#### [INSTRUCTIONS TO FOLLOW]
Among these records, tally each line with the word "none"; the answer is that number alone.

#### [RECORDS PROVIDED]
□ □ □ □ □

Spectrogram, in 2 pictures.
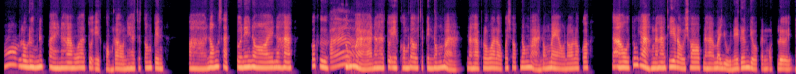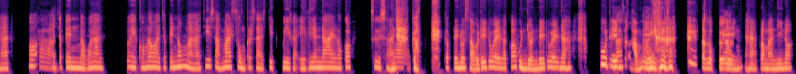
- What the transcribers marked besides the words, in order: laughing while speaking: "กับ"; other background noise; laughing while speaking: "นะคะ"; distorted speech
- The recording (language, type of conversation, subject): Thai, podcast, ถ้าคุณได้เป็นผู้กำกับ คุณอยากทำภาพยนตร์แบบไหน?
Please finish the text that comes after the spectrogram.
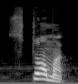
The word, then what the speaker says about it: stomach: যেমন এক্সাম্পল তোমরা দেখো, স্টমাক, STOMACH, স্টমাক, এখানে কিন্তু লাস্টের সিএইচ এর সাউন্ডটা কয়ের মতো হচ্ছে, তার জন্য এটাকে আমরা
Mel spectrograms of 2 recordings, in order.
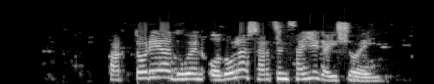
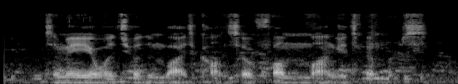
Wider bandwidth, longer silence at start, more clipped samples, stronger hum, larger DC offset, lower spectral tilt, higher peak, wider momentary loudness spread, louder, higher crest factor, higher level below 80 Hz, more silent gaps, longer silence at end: second, 8 kHz vs 12 kHz; first, 1.1 s vs 0.05 s; neither; neither; neither; about the same, -2.5 dB/octave vs -3.5 dB/octave; first, 0 dBFS vs -8 dBFS; about the same, 9 LU vs 8 LU; first, -11 LUFS vs -26 LUFS; second, 14 dB vs 20 dB; second, -58 dBFS vs -42 dBFS; neither; first, 0.5 s vs 0 s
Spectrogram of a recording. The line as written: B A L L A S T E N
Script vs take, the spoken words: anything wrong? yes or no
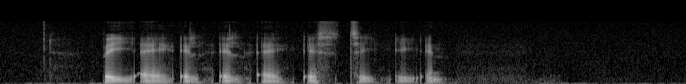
no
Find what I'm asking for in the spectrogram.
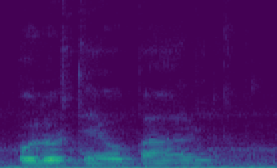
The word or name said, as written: Polorotheoparl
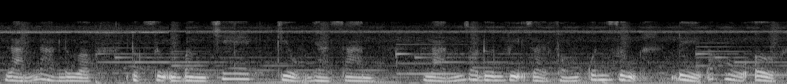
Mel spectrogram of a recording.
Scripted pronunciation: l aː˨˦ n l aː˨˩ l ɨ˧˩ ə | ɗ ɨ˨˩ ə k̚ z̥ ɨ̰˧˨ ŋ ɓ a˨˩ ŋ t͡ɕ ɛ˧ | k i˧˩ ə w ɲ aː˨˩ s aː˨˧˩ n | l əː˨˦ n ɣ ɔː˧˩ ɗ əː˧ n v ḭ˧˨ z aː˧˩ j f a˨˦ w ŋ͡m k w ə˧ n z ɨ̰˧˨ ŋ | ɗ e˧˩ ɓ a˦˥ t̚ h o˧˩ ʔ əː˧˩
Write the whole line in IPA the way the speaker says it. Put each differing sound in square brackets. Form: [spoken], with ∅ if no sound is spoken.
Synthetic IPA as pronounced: l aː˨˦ n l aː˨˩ l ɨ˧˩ ə | ɗ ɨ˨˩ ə k̚ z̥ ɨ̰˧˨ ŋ ɓ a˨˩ ŋ t͡ɕ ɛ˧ | k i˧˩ ə w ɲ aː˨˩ s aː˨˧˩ n | l [aː˨˦] n [z] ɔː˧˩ ɗ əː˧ n v ḭ˧˨ z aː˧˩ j f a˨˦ w ŋ͡m k w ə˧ n z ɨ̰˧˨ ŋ | ɗ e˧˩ ɓ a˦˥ t̚ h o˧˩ ʔ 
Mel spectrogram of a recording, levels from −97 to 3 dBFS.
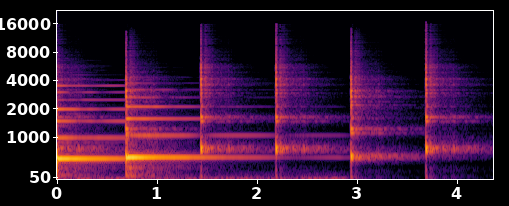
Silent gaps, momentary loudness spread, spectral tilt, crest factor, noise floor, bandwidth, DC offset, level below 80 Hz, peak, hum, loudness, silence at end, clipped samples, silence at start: none; 23 LU; -2 dB/octave; 18 dB; -51 dBFS; 11.5 kHz; under 0.1%; -58 dBFS; -4 dBFS; none; -22 LUFS; 0.55 s; under 0.1%; 0 s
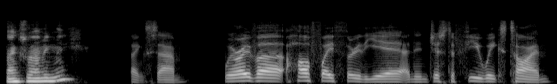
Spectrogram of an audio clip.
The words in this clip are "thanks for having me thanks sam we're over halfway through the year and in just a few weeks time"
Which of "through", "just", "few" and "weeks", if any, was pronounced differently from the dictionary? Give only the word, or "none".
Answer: none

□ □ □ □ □

#### [SOLUTION TO THE PROBLEM]
3